Review: The Battle of Petersburg, June 15-18, 1864

           Sean Michael Chick has stood upon Thomas J. Howe’s shoulders and written a new history of the initial Union assaults on Petersburg.  In The Battle of Petersburg; June 15-18, 1864, Chick has written more of a page-turner than Howe’s Wasted Valor.  Chick delights in his subject and the Cockade City.

            After a lengthy introduction insightful into the characters of Grant and Lee, Chick recounts Grant’s crossing of the James and initial offensive against Petersburg more vividly than Howe.  Like Howe, Chick mentions in passing the Federal errors that permitted the outmaneuvered, heavily outnumbered Confederates to work a minor miracle and defend the Cockade City successfully.  Given that Chick mentions Albert D. Castel (Decision in the West) at the beginning of the book, I was surprised that Chick did not make explicit the possibility of an altogether different approach to Petersburg—a flanking approach a la Sherman rather than a head-butting approach a la Meade (yes, Meade, not Grant).  Chick leaves this flanking idea implicit in his passing criticisms of Smith for shortening his line on the evening of June 15, of Meade for failing to employ Kautz’s cavalry division for reconnaissance after June 15, and of Meade and Warren for failing to support Burnside on June 17.
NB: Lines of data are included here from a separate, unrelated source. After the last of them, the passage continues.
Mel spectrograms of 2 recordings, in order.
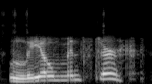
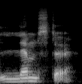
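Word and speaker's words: Leominster: in the stream chat leo Minster now you'd think that wouldn't you how do you pronounce me you're supposed to pronounce it lem stir okay hold on most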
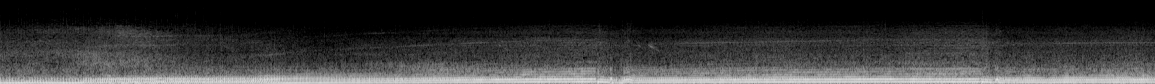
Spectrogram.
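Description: Kawasaki Z900's inline-four engine pulling away and accelerating, its pitch rising over the first few seconds, then running steadily. It briefly dips about six seconds in and again near ten seconds, as it does at an upshift.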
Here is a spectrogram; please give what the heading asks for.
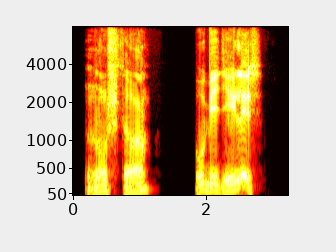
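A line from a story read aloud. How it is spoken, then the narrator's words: Soft laugh, prince. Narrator (Russian): Мягко рассмеялся князь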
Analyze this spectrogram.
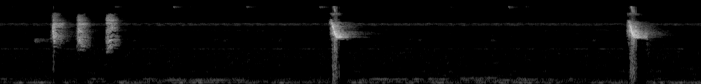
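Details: Three quick buzzy notes from a female chestnut-bellied seed finch, then two sharp, high chips sliding downward, three seconds apart, over a faint continuous high tone.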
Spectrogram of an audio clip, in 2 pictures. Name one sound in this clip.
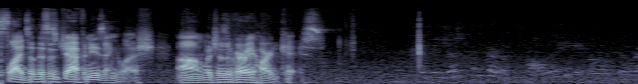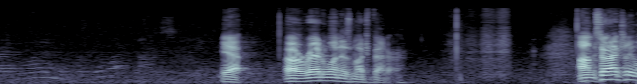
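A man speaks calmly to an audience through a microphone, in pauses.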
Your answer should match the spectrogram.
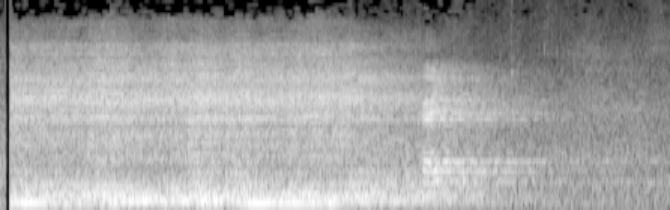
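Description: Indistinct voices talking loudly, no clear words, easing off after about three seconds.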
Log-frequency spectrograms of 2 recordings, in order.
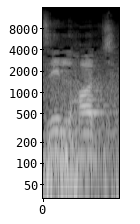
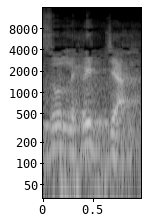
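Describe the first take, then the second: First: It begins with 'zil' and ends in 'haj'. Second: It begins with 'zul' and ends in 'hijjah'. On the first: The speaker calls it wrong. "এইভাবে লেখা হয়" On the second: The speaker calls it right. "সঠিক উচ্চারণ হবে"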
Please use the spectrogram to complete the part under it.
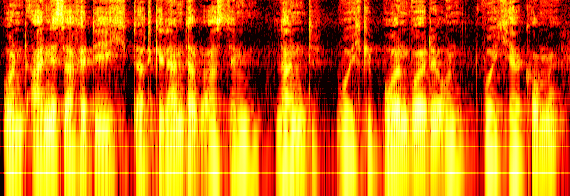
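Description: Male church interpreter, mid-pitched, phrase-by-phrase delivery, frequent hesitations and self-corrections. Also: normal speed, dark tone. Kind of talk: live sermon interpreting.

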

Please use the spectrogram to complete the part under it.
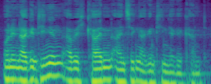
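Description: A man's voice: on the low side, fast talker, a little mellow. A man interpreting a sermon phrase by phrase, with hesitations and self-corrections.

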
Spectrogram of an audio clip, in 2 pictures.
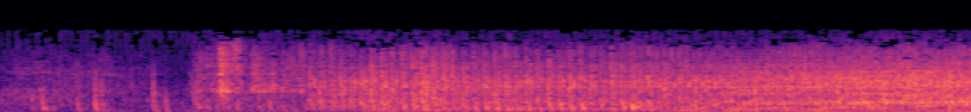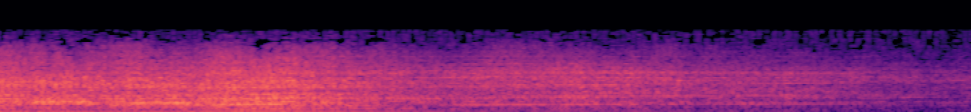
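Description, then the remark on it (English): A few sharp clicks and a cough give way to a boat engine catching and roaring steadily, with a deep rumble underneath before the engine noise eases slightly near the end. “Get the engine started, then.”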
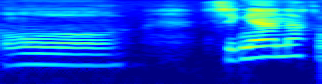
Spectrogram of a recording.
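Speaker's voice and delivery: normal talking voice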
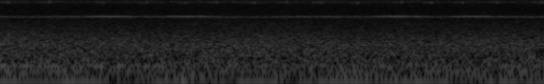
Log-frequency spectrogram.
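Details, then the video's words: In Crimea's south at night, crickets keep up a constant high, ringing trill while a breeze blows; a higher faint pulsing layer rides above and a soft low rumble sits beneath. "Сверчки поют"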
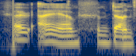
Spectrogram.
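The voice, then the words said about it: Sad, dejected tone. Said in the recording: “You sound so sad”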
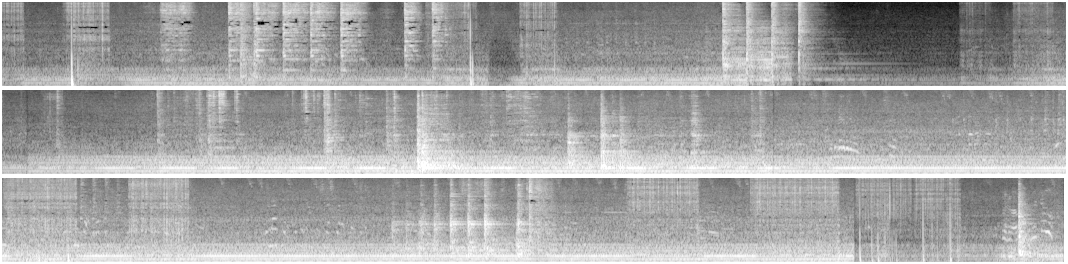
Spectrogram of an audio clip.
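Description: Stick (arc) welding on steel plate: the crackle of the welding arc over a steady electrical hum, loud and continuous through the second half, after a few seconds of sharp taps and clicks and a brief quiet gap.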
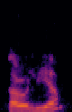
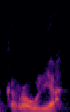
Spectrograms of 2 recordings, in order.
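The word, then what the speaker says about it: Krolia: the second councel yob Carolia Salam alaykum uh actually speaker my surname is councelor kolia k r o l i a just for pronunciation I second Capello on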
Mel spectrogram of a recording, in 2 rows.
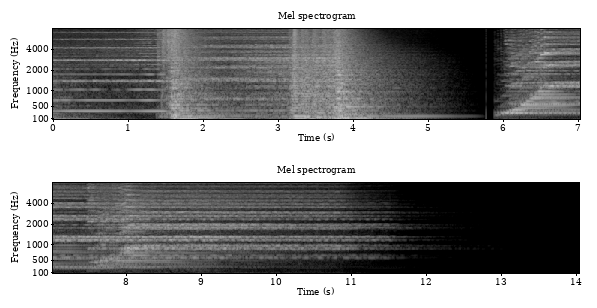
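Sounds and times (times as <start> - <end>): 
orchestral music: 0.0 - 5.3, 5.9 - 11.6.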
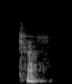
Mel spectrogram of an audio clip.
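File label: "caff", British English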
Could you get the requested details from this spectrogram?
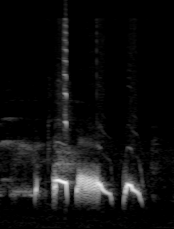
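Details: Spotted dove cooing, kept for training cage birds to coo and provoke rivals: a short soft note, then a clipped double coo, a long rolling coo, and a final arched, falling coo, all low and mellow against silence.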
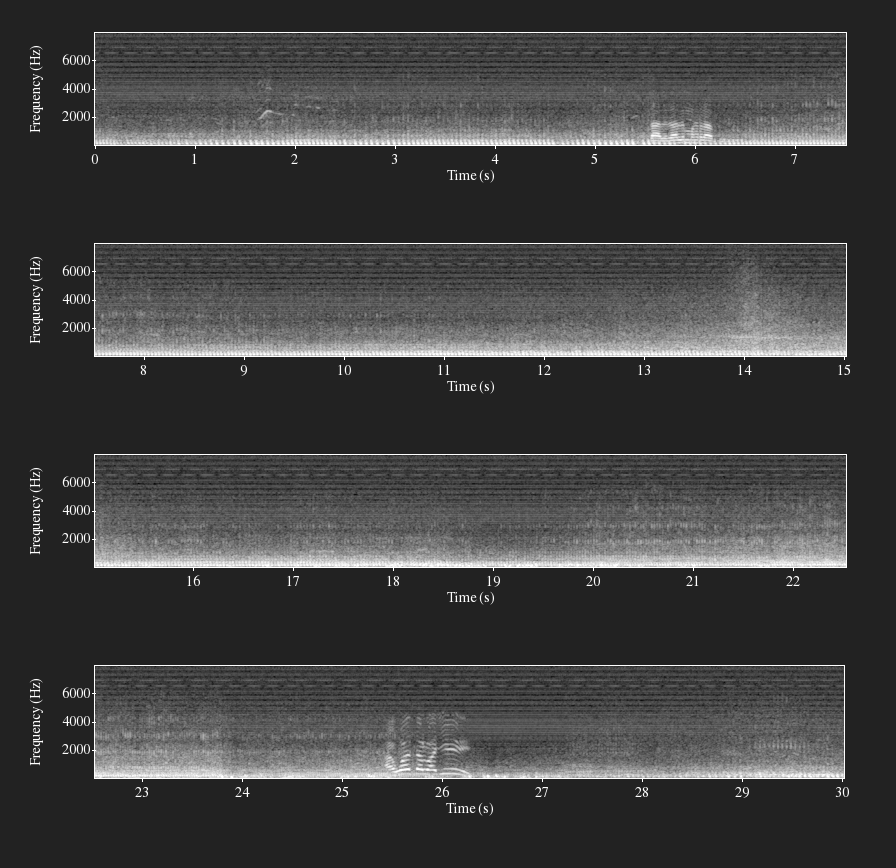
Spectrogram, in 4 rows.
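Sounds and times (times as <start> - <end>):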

            Unlike Howe, Chick analyzes only in passing the causes of the Unionist defeat.  Howe, at least, spent a few pages at the end of his book demolishing the theory of the Cold Harbor Syndrome—the idea that the Federal soldiers could not face the prospect of attacking fortifications after the horrific losses of the Overland Campaign.  Instead, Chick spends sixty pages on a comparatively uninspired history of the Civil War after the failure of Grant’s First Offensive at Petersburg.  Only then does Chick get back on track, and it is to explain why this dramatic battle has drawn so little attention over the years—Grant and Lee were at their “absolute worst” and the battle did not provide grist for the mills of any of the partisans of the postwar mythologies of the Lost Cause or the Just Cause.
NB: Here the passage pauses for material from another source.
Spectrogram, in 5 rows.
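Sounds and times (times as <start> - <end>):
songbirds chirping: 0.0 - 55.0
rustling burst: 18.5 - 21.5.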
            Chick must find a friend who will read his next manuscript carefully.  Misspelled words, misused words, and redundancies appeared too frequently.  For example, “hurtled” is used when “hurled” is meant, and “artillery guns” is redundant.  His friend should have editorial talent as well, because this book rambled on at least twenty percent too long.  There should also be footnotes for every quotation and all statistics. 

            At the heart of this tome, though, remains a riveting story, compellingly told and brimming with new insights.  It also has enough maps to help the reader understand the actions described.  I look forward to reading Chick’s next book.  All students of the siege of Petersburg ought to read this volume.  It certainly added to my knowledge of the subject.
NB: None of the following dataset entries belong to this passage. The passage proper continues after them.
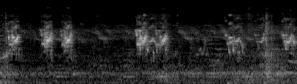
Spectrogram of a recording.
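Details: A few budgerigar chirps from a colony during mating calls, short bright squeaks in small clusters, fading into softer chatter toward the end.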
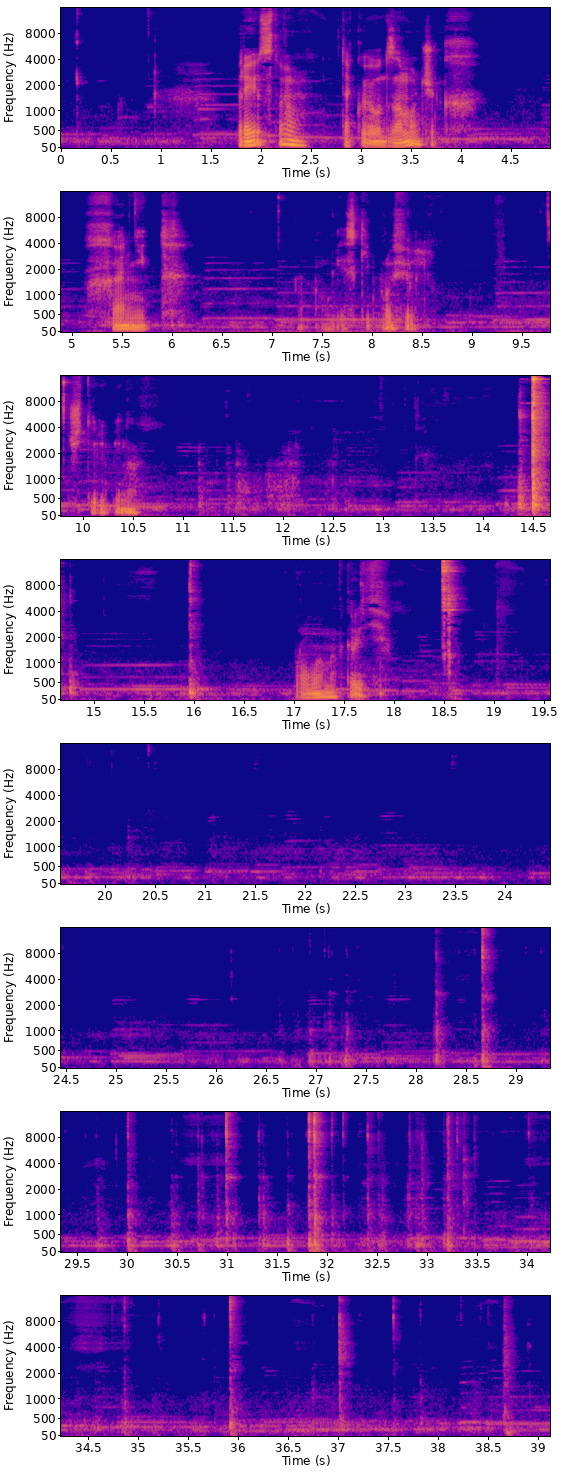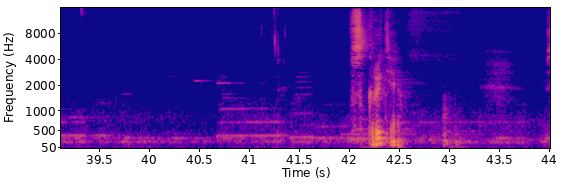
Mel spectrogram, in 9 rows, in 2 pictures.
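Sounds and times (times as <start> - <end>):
soft background music: 0.0 - 44.0.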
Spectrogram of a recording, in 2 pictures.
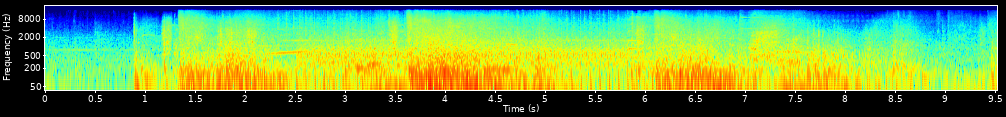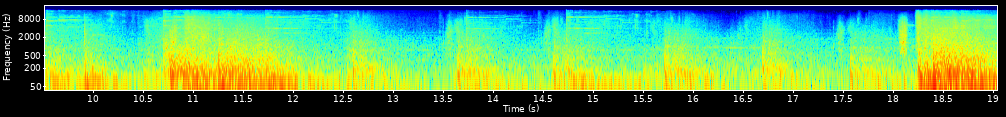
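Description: Game spell blasts and weapon hits crash and burst in quick, loud bursts.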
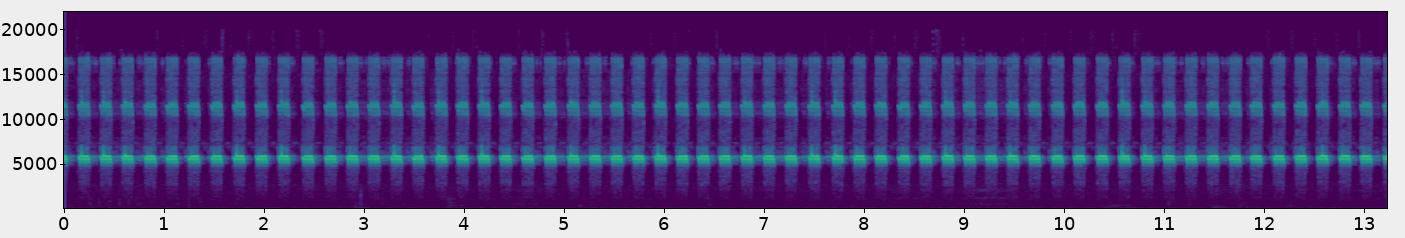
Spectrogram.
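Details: A cricket calls without stopping: rapid, even, high chirps at roughly four per second, very regular throughout, over a soft low background hum.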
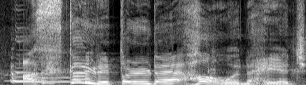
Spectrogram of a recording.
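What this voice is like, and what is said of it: Put-on Southern Louisiana accent. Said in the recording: “now I'm picturing, like, the South and a rocking chair ... We're in Louisiana ... We gotta change all the accents ... if he does that voice for the rest of it”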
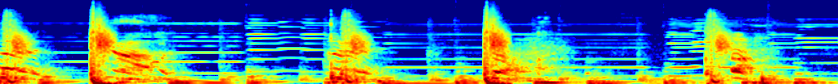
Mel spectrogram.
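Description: Four loud whacks about two seconds apart, each trailing off in a falling pitch, over background music with a steady bass line.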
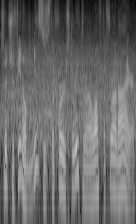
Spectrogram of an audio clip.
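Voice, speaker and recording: A man's voice: mid-range voice, lively intonation, brisk, a crowd in the background, noisy background. An American man doing live basketball play-by-play, calling the action emphatically in short clipped phrases. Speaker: play-by-play announcer.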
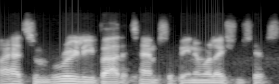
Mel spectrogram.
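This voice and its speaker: A man with a Dublin accent speaks in a fairly low pitch with ordinary pitch variation. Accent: Dublin Irish. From Dublin, Ireland (Northside). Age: 40s. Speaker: entrepreneur and personal development coach. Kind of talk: personal testimony in interview. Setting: remote call from home office. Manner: hesitant, many fillers and repetitions.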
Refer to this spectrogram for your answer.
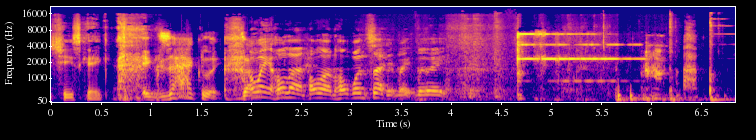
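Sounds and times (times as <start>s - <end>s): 
speech: 0.0s - 4.5s
broken bell ringing: 4.6s - 6.8s.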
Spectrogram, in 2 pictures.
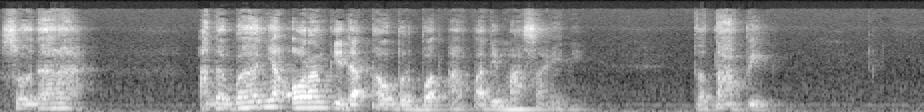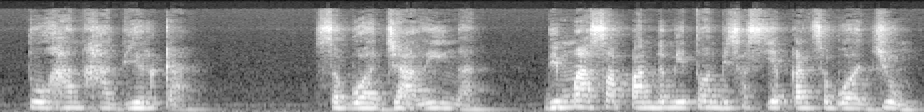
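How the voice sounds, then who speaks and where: A woman's voice: on the low side, moderate pace, pauses often. Dramatic woman preacher, echoey room. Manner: dramatic preaching with big swings between loud peaks and hushed passages. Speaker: pastor. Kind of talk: sermon.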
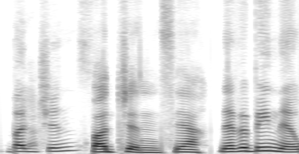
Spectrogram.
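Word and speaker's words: Budgens: Did I pronounce it all right? Budgeons?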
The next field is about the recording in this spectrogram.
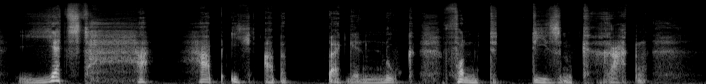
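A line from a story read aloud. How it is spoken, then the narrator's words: Grim mutter. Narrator (German): Grimmig murmelt er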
John Horn
Author, The Siege of Petersburg: The Battles for the Weldon Railroad, August
_____, The Petersburg Campaign